Hooo-Hooo Volume 11 Nr 2 - Page 5

Field Necropsies of Pangolin A Manual for Compiled with the Tshwane University of Technology and Pangolin Working Group Free ranging animals usually die naturally, are hunted or culled in the field, far from laboratory or pathology services. The information each animal can yield is critical in assuring early diagnosis of the cause of its death, prevention of spread of infectious disease to other animals and people, and in providing general baseline information on the anatomy, histology, haematology, metabolic profiles and patterns of disease in different species. Samples can be stored and made available for future research worldwide. Necropsy procedure is standard for all mammals, apart from some differences in how to sample the gastrointestinal tract. Detailed knowledge of anatomy is not necessary to collect and store sets of tissues and organs, which may yield valuable information. We here describe a rapid procedure designed for arduous conditions and speed.This is a simple field necropsy technique, with suggested sampling protocols, designed to maximize the value of information that can be obtained from each unfortunate dead animal.
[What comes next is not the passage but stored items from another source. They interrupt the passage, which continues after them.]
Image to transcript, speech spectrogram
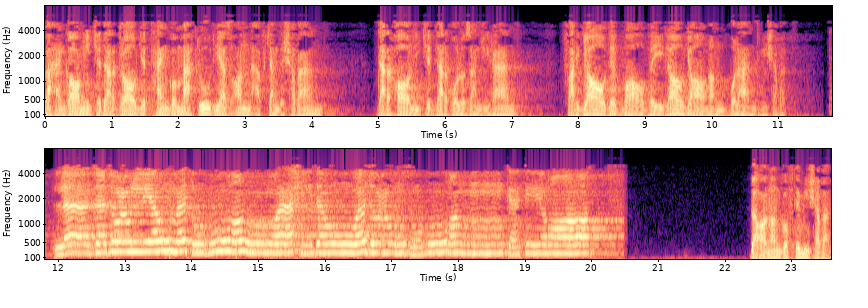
و هنگامی که در جای تنگ و محدودی از آن افکنده شوند در حالی که در قل و زنجیرند فریاد واویلای آنان بلند می شود لا تدعوا اليوم ثبورا واحدا وادعوا ثبورا كثيرا. به آنان گفته می شود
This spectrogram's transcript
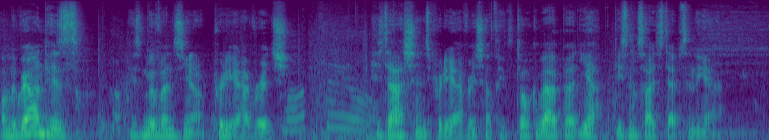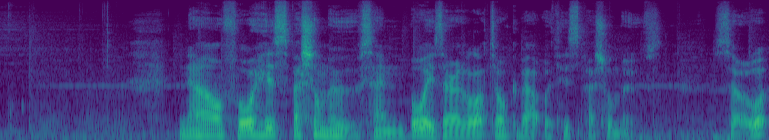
On the ground, his his movements, you know, pretty average. His dash in's pretty average, nothing to talk about, but yeah, decent side steps in the air. Now for his special moves, and boys, there is a lot to talk about with his special moves. So,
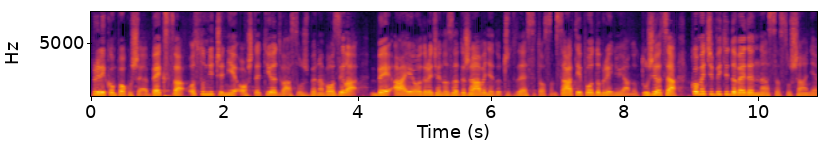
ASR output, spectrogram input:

PLEASE USE THESE REFERENCES: 1. African Pangolin Working Group. Standardized data collection protocol for Ground Pangolins (Smutsia temminckii) www.pangolin.org.za 2. African Pangolin Working Group. Ground Pangolin (Smutsia temminckii) DNA sampling protocol. www.pangolin.org.za 3. Munson, L. Necropsy of Wild Animals. Wildlife Health Center, School of Veterinary Medicine, University of California, Davis 4. Murnane R, Kinsel M J 2000 Mammal field necropsy protocol. University of Illinois Zoological Pathology Program 5. Woodford M H, Keet D F, Bengis R G 2000 Post- mortem procedures for wildlife veterinarians and field biologists. Office International des Epizooties, Care for the Wild and the Veterinary Specialist Group/Species Survival Commission of the World Conservation Union (IUCN) 6. OIE 2010 Training Manual on Wildlife Diseases and Surveillance. Office International des Epizooties website www.oie.int BEFORE YOU LEAVE FOR THE FIELD Check you have the tools you will need: • Essential items: sharp knife and scissors; sample bottles, 10% buffered formalin, 10% ethanol and ziploc bags; disposable apron, gloves, boots and mask; paper towels, string, cellotape; 2017 September 5